- One serving of meat or poultry -- the palm of your hand or a deck of cards
- One 3-ounce serving of fish -- a checkbook
- One-half cup of ice cream -- a tennis ball
- One serving of cheese -- six dice
- One-half cup of cooked rice, pasta, or snacks such as chips or pretzels -- a rounded handful, or a tennis ball
- One serving of a pancake or waffle -- a compact disc
- Two tablespoons of peanut butter -- a ping-pong ball"
- Don’t eat from the bag. You could be tempted to eat too much. Use the serving size on the package to portion out the snack into small bags or bowls. You can also buy single-serving portions of your favorite snack foods.
- Serve food on smaller plates. Eat from a salad plate instead of a dinner plate. Keep serving dishes on the kitchen counter so you’ll have to get up for seconds. Putting your food out of easy reach will make it harder for you to overeat.
- Substitute lower-fat varieties of food. Instead of whole-fat cream cheese, sour cream, and milk, buy low-fat or skim instead. Use half the amount you would normally use of these products to save even more calories.
- Don’t eat mindlessly. When you snack in front of the television or while doing other activities, you’ll be distracted enough that you may eat too much. Eat at the table. Focus your attention on your food so you’ll know when you’ve had enough to eat.
- Snack between meals. If you’re hungry between meals, eat a healthy, high-fiber snack such as a piece of fruit, small salad, or bowl of broth-based soup. The snack will fill you up so that you don’t eat too much at your next meal."
In a June 2007 study, researchers at the University of Calgary randomly assigned 130 people with type 2 diabetes to use those plates or regular ones.

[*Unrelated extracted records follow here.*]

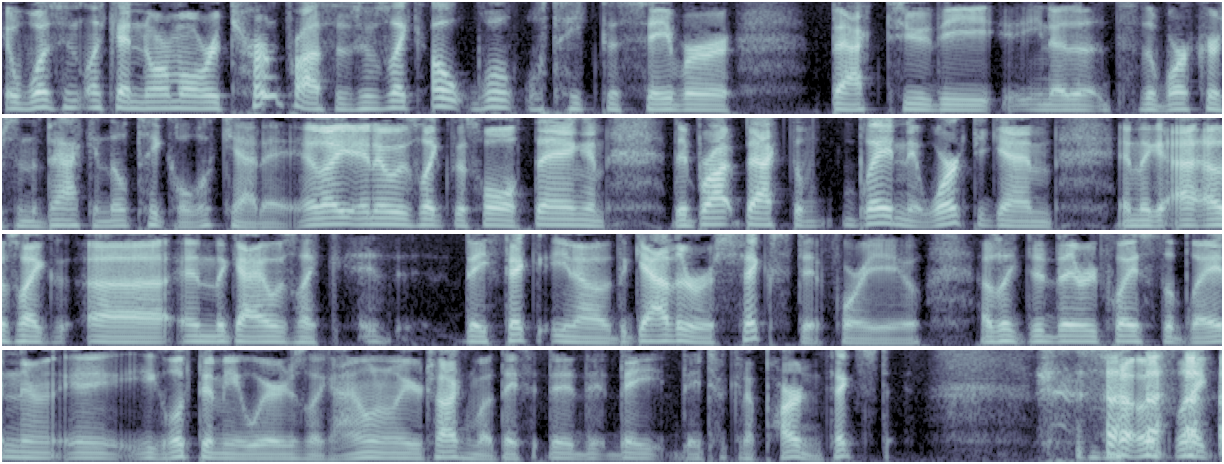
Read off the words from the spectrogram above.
it wasn't like a normal return process. It was like, oh, we'll we'll take the saber back to the you know the, to the workers in the back and they'll take a look at it. And, like, and it was like this whole thing and they brought back the blade and it worked again. And the, I was like uh and the guy was like they fix you know the gatherers fixed it for you. I was like did they replace the blade? And he looked at me weird. He's like I don't know what you're talking about. They they they, they took it apart and fixed it. So it's like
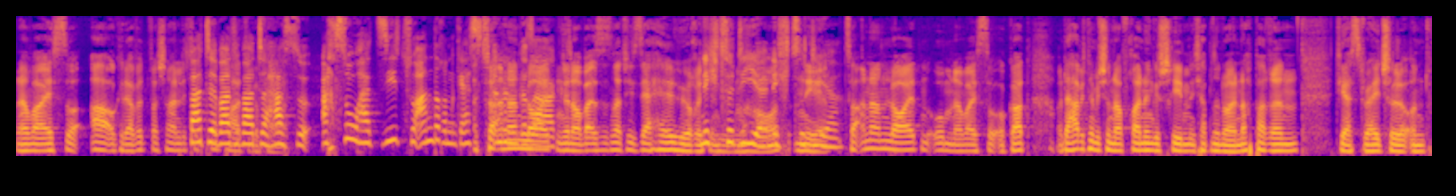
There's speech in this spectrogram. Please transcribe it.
Und dann war ich so, ah, okay, da wird wahrscheinlich. Warte, warte, warte, gefeiert. hast du, ach so, hat sie zu anderen Gästinnen Zu anderen gesagt. Leuten, genau, weil es ist natürlich sehr hellhörig Nicht zu dir, Haus. nicht zu nee, dir. Zu anderen Leuten oben, da war ich so, oh Gott. Und da habe ich nämlich schon einer Freundin geschrieben, ich habe eine neue Nachbarin, die heißt Rachel und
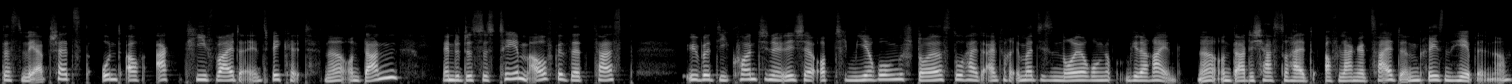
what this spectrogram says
das wertschätzt und auch aktiv weiterentwickelt. Ne? Und dann, wenn du das System aufgesetzt hast, über die kontinuierliche Optimierung steuerst du halt einfach immer diese Neuerungen wieder rein. Ne? Und dadurch hast du halt auf lange Zeit einen Riesenhebel. Ne?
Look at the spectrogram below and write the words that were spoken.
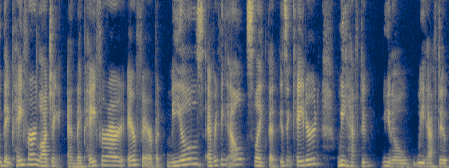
they pay for our lodging and they pay for our airfare but meals everything else like that isn't catered we have to you know we have to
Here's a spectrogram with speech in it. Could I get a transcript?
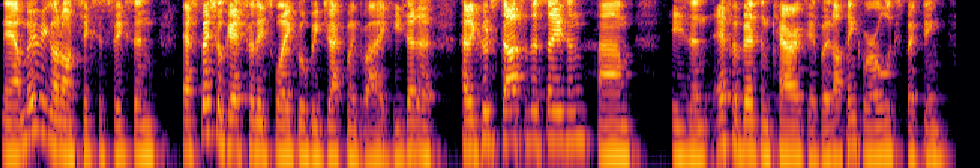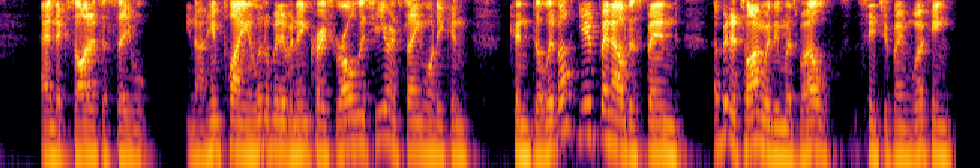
now moving on on Sixers fix, and our special guest for this week will be Jack McVeigh. He's had a had a good start to the season. Um, he's an effervescent character, but I think we're all expecting and excited to see you know him playing a little bit of an increased role this year and seeing what he can can deliver. You've been able to spend a bit of time with him as well since you've been working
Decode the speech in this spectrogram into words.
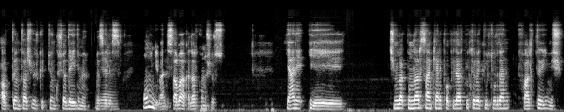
attığın taş ürküttüğün kuşa değdi mi meselesi. Onun gibi hani sabaha kadar konuşursun. Yani eee, şimdi bak bunlar sanki hani popüler kültür ve kültürden farklıymış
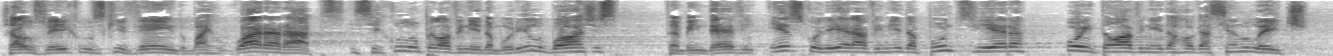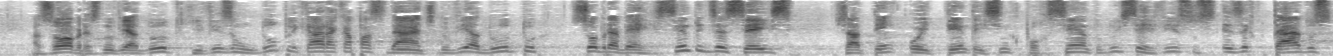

Overall, 17% of those who used the plate lost 5% or more of their body weight, while only 4.6% of the control group did; 26% of those who used the plate were able to cut back on diabetes medication (because they lost more weight), compared with 11% of people who did not use the plate."